Ropin’ the Web
An increasing number of beef producers want the price they receive for their cattle to reflect their use of above average genetics in their cowherds. This is more commonplace as producers, feedlot operators and meat processors become more aware of the importance of genetics and good management practices.
Genetics not only relate to fertility and performance, but also to carcass qualities and the ability to meet the high to premium specifications for beef, as set by retailers and consumers.
A Marketing Tool
Value-based marketing (VBM) is a management and marketing tool that rewards or penalizes cattle, based on carcass merits. It provides an opportunity for producers to capture greater economic rewards for using above average genetics. If a producer raises a superior calf that yields a superior carcass, he receives a premium price. Producers who want to capitalize on premium markets need to evaluate the performance of their cattle, both in the feedlot and on the hook. To do this, producers require more information concerning the entire production process, from conception to consumption.
Microsoft funding major animal rights organization
UNITED STATES: New partnership with the Humane Society of the United States surprises Animal Agriculture Alliance.
The Animal Agriculture Alliance has learned that Microsoft, the software giant, plans to make a $100,000 donation to animal rights behemoth Humane Society of the United States (HSUS) and is partnering with the vegan-led group on a pilot program called the ‘I’m Initiative.’
Through the new program, whenever a Windows Live Messenger user has a conversation using I’m, Microsoft will give a portion of the program’s advertising revenue to one of ten organizations selected by the user, states a news release. HSUS is one of the choices, and there is no limit to the amount of money that can be donated.
Other non-profit organizations, like the U.S. Sportsmen’s Alliance, have urged Microsoft to end its support of HSUS, but the company refused.
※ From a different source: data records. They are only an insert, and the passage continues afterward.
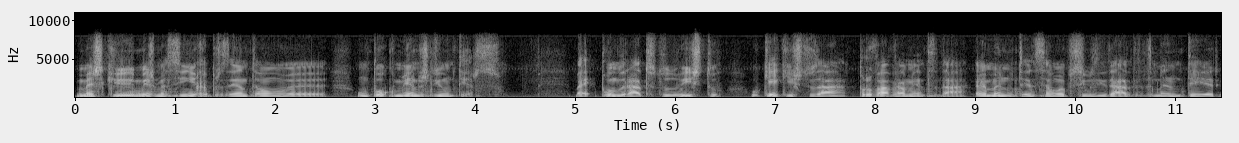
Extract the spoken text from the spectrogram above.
mas que mesmo assim representam uh, um pouco menos de um terço. Bem, ponderado tudo isto, o que é que isto dá? Provavelmente dá a manutenção, a possibilidade de manter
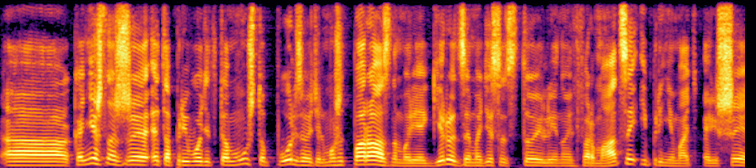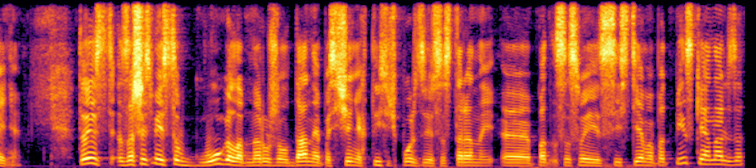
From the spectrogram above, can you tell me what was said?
А, конечно же, это приводит к тому, что пользователь может по-разному реагировать, взаимодействовать с той или иной информацией и принимать решения. То есть за 6 месяцев Google обнаружил данные о посещениях тысяч пользователей со стороны э, под, со своей системы подписки анализа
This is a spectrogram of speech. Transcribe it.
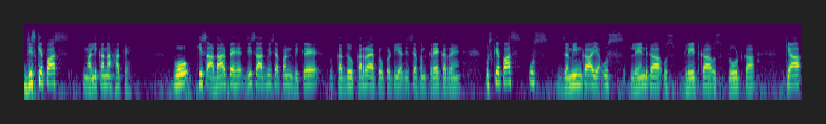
जिसके पास मालिकाना हक है, वो किस आधार पे है, जिस आदमी से अपन विक्रय कर, जो कर रहा है प्रॉपर्टी या जिससे अपन क्रय कर रहे हैं उसके पास उस ज़मीन का या उस लैंड का, उस फ्लैट का, उस प्लॉट का क्या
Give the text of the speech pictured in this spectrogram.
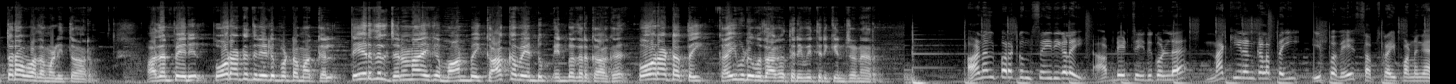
உத்தரவாதம் அளித்தார். அதன் பேரில் போராட்டத்தில் ஈடுபட்ட மக்கள் தேர்தல் ஜனநாயக மாண்பை காக்க வேண்டும் என்பதற்காக போராட்டத்தை கைவிடுவதாக தெரிவித்திருக்கின்றனர். அனல் பறக்கும் செய்திகளை அப்டேட் செய்து கொள்ள நக்கீரன் களத்தை இப்பவே சப்ஸ்கிரைப் பண்ணுங்க.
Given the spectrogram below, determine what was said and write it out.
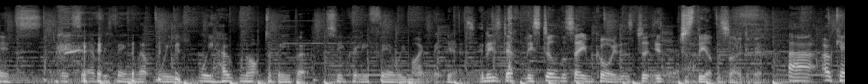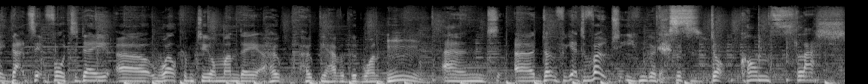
It's it's everything that we we hope not to be, but secretly fear we might be. Yes. It is definitely still the same coin. It's just, it's just the other side of it. Uh, okay, that's it for today. Uh, welcome to your Monday. I hope hope you have a good one. And uh, don't forget to vote. You can go to Yes. twitter.com slash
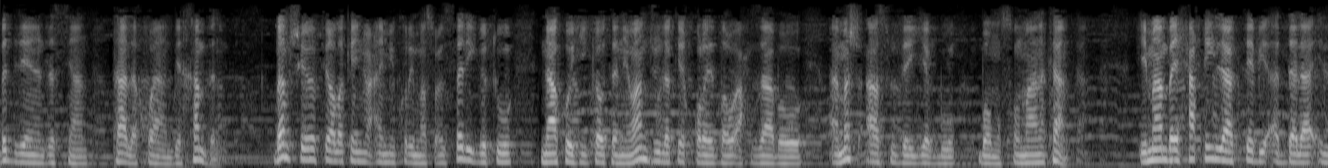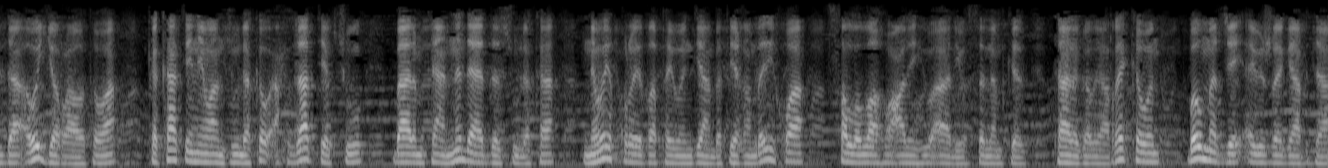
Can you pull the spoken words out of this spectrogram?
بدرێنە دەستیان تا لە خۆیان بێ خەم بن بەم شێوە فێڵەکەی نوعەیمی کوڕی مەسعود سەری گرت و ناکۆکی کەوتە نێوان جولەکەی قوڕەیزە و ئەحزابەوە و ئەمەش ئاسودەییەک بوو بۆ موسڵمانەکان ئیمام بەیهەقی لە کتێبی الدلائلدا ئەوەی گێڕاوەتەوە کە کاتێ نێوان جوولەکە و ئەحزاب تێکچوو بارمتەیان نەدایە دەست جوولەکە نەوەی قوڕەیضە پەیوەندیان بە پێغەمبەری خوا صلی اللە علیه و آله وسلم کرد تا لەگەڵیا ڕێککەون بەو مەرجەی ئەویش ڕێگا بدا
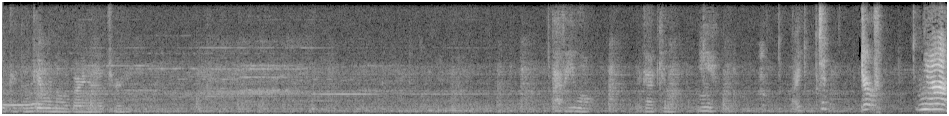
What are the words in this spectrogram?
Okay, don't get run over by another tree. Pavimo. I gotta kill him. Yeah. I did. Yeah.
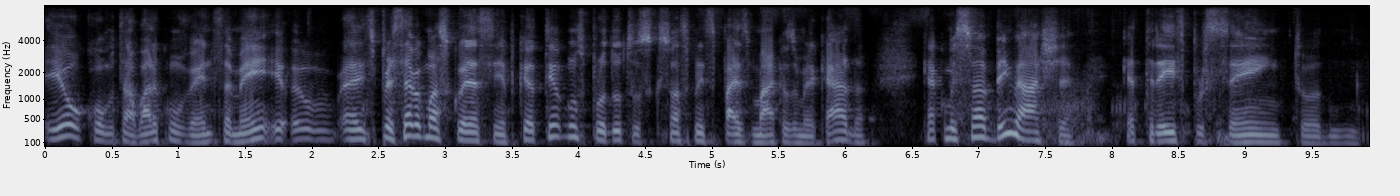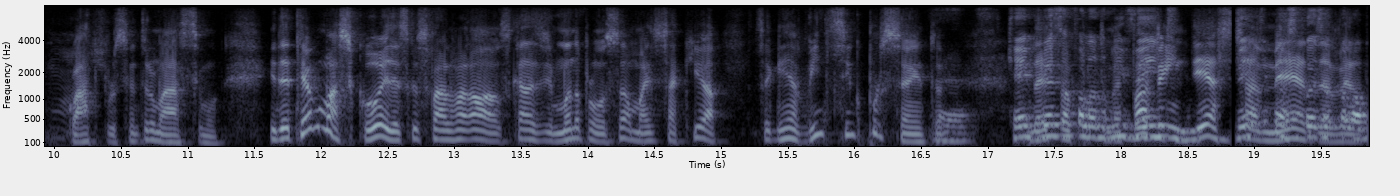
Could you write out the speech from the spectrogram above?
eu, como trabalho com vendas também, eu, eu- a gente percebe algumas coisas assim, porque eu tenho alguns produtos que são as principais marcas do mercado, que a comissão é bem baixa, que é 3%, 4% no máximo. E daí tem algumas coisas que você fala, ó, os caras mandam promoção, mas isso aqui, ó, você ganha 25%. É. Que a Daí empresa tá falando, "Puta, me mas pra vende. vender essa vende merda, coisas, velho, pelo amor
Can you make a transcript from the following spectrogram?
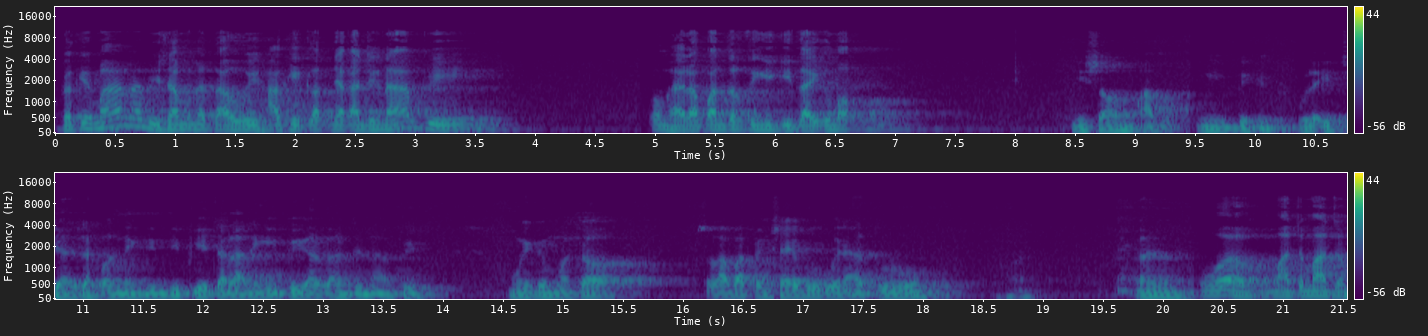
Bagaimana bisa mengetahui hakikatnya kanjeng Nabi? Pengharapan tertinggi kita itu mau iso aku ngipi boleh ijazah kon ning ndi piye carane ngipi karo kanjeng Nabi. Mungkin maca selawat ping 1000 kuwi nek turu. Wah, macam-macam.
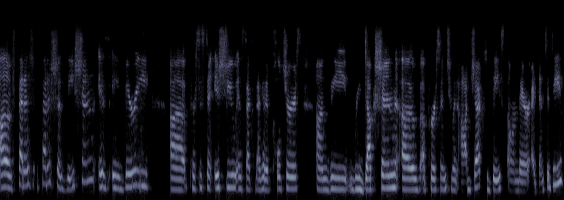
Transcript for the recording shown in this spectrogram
Um, fetish, fetishization is a very uh, persistent issue in sex negative cultures, um, the reduction of a person to an object based on their identity.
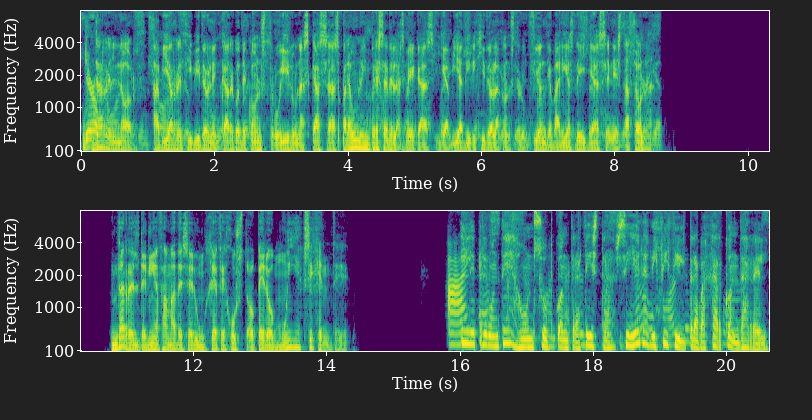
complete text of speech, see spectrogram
Darrell North había recibido el encargo de construir unas casas para una empresa de Las Vegas y había dirigido la construcción de varias de ellas en esta zona. Darrell tenía fama de ser un jefe justo, pero muy exigente. Le pregunté a un subcontratista si era difícil trabajar con Darrell,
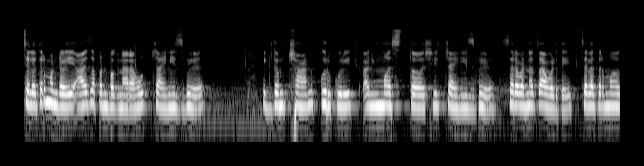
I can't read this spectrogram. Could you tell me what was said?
चला तर मंडळी आज आपण बघणार आहोत चायनीज भेळ. एकदम छान कुरकुरीत आणि मस्त अशी चायनीज भेळ. सर्वांनाच आवडते. चला तर मग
Tara Kriese, a Microsoft representative, said the program is “a great way to enable people to help causes that are important to them.” Apparently she missed the October 2006 statement from Miyun Park, HSUS’ Vice President of Farm Animal Welfare, who said that the organization’s long-term goal for the egg laying and broiler chicken industry is, ‘to get rid of the industry.’
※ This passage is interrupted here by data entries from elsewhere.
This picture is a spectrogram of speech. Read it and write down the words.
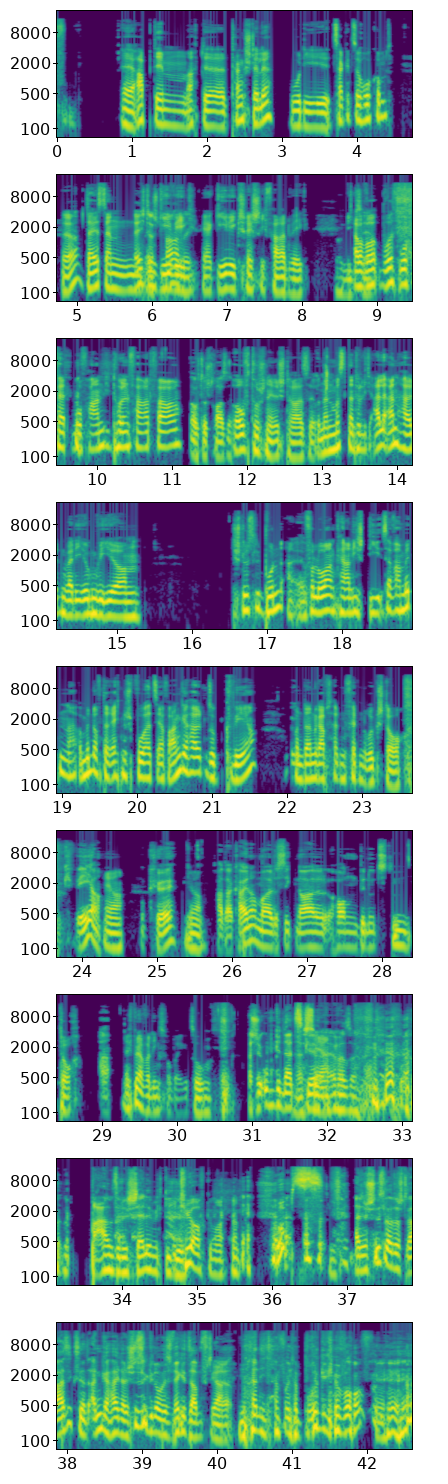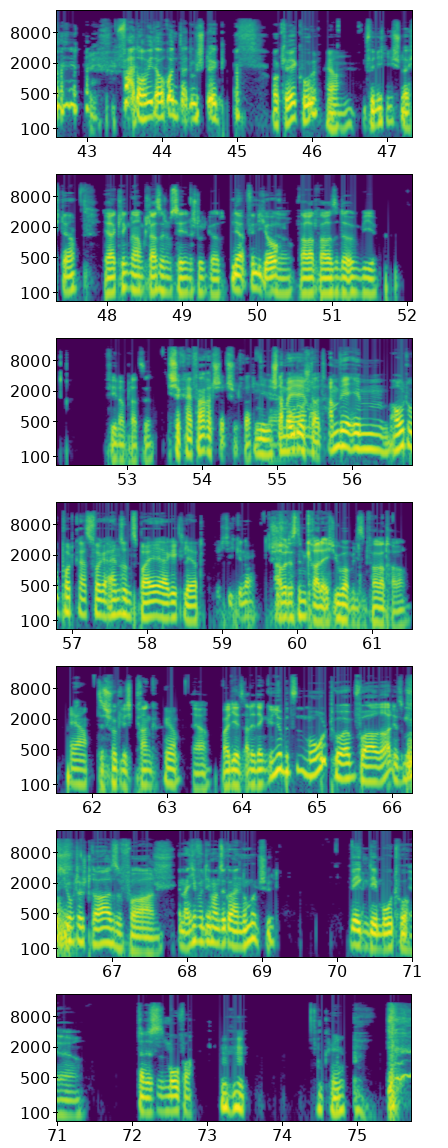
äh, ab dem ab der Tankstelle, wo die Zacke hochkommt, Ja? da ist dann Echt, ein ist Fahrradweg? Gehweg. Ja, Gehweg, Schrägstrich Fahrradweg. Nie Aber wo, wo, wo, fährt, wo fahren die tollen Fahrradfahrer? Auf der Straße. Auf der Schnellstraße. Und dann mussten natürlich alle anhalten, weil die irgendwie ihren Schlüsselbund äh, verloren kann. Die, die ist einfach mitten, mitten auf der rechten Spur, hat sie einfach angehalten, so quer. Und dann gab es halt einen fetten Rückstau. Quer. Ja, Okay. ja, Hat da keiner mal das Signalhorn benutzt? Hm, doch. Ah. Ich bin einfach links vorbeigezogen. Hast du umgenatzt, Hast du gell? Ja. einfach so. bam, so eine Schelle Die mitgegeben. Tür aufgemacht. Ne? Ups. Hat den Schlüssel auf der Straße gesehen, hat angehalten, hat den Schlüssel genommen, ist weggedampft. Ja. Und hat ihn dann von der Brücke geworfen. Fahr doch wieder runter, du Stück. Okay, cool. Ja. Finde ich nicht schlecht, ja. ja, klingt nach einem klassischen Szene in Stuttgart. Ja, finde ich auch. Ja, Fahrradfahrer sind da irgendwie fehl am Platze. Ist ja kein Fahrradstadt, Stuttgart. Nee, Ja, haben, wir, Autostadt. haben wir im Auto-Podcast Folge 1 und 2 ja geklärt. Richtig, genau. Aber das nimmt gerade echt überhaupt mit diesen Fahrradfahrern. Ja. Das ist wirklich krank. Ja. Ja. Weil die jetzt alle denken, ich habe jetzt einen Motor im Fahrrad, jetzt muss ich auf der Straße fahren. Ja, manche von denen haben sogar ein Nummernschild. Wegen dem Motor. Ja. Dann ist es ein Mofa. Mhm. Okay.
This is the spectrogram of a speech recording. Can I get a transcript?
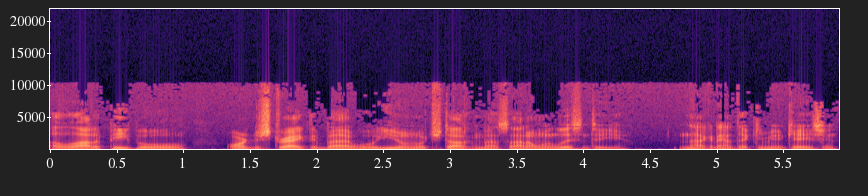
A lot of people aren't distracted by, well, you don't know what you're talking about, so I don't want to listen to you. Knocking out that communication.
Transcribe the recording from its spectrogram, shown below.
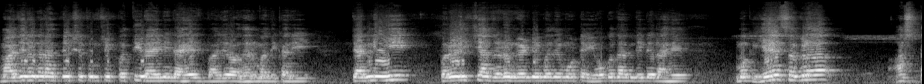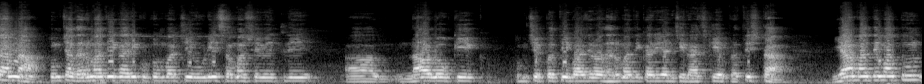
माजी नगराध्यक्ष तुमचे पती राहिलेले आहेत बाजीराव धर्माधिकारी त्यांनीही परळीच्या जडणघडणीमध्ये मोठं योगदान दिलेलं आहे. मग हे सगळं असताना तुमच्या धर्माधिकारी कुटुंबाची एवढी समाजसेवेतली नावलौकिक तुमचे पती बाजीराव धर्माधिकारी यांची राजकीय प्रतिष्ठा या माध्यमातून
Hoosier Hay Yields are Down
by Gary Truitt
Hoosier Ag Today
The outlook for Indiana hay production is not good for a couple of reasons. “The first being that corn acreage in the nation and in the state of Indiana has increased and some of that is from hay fields that were probably needing to be taken out anyway,” said Keith Johnson, Purdue Extension forage expert.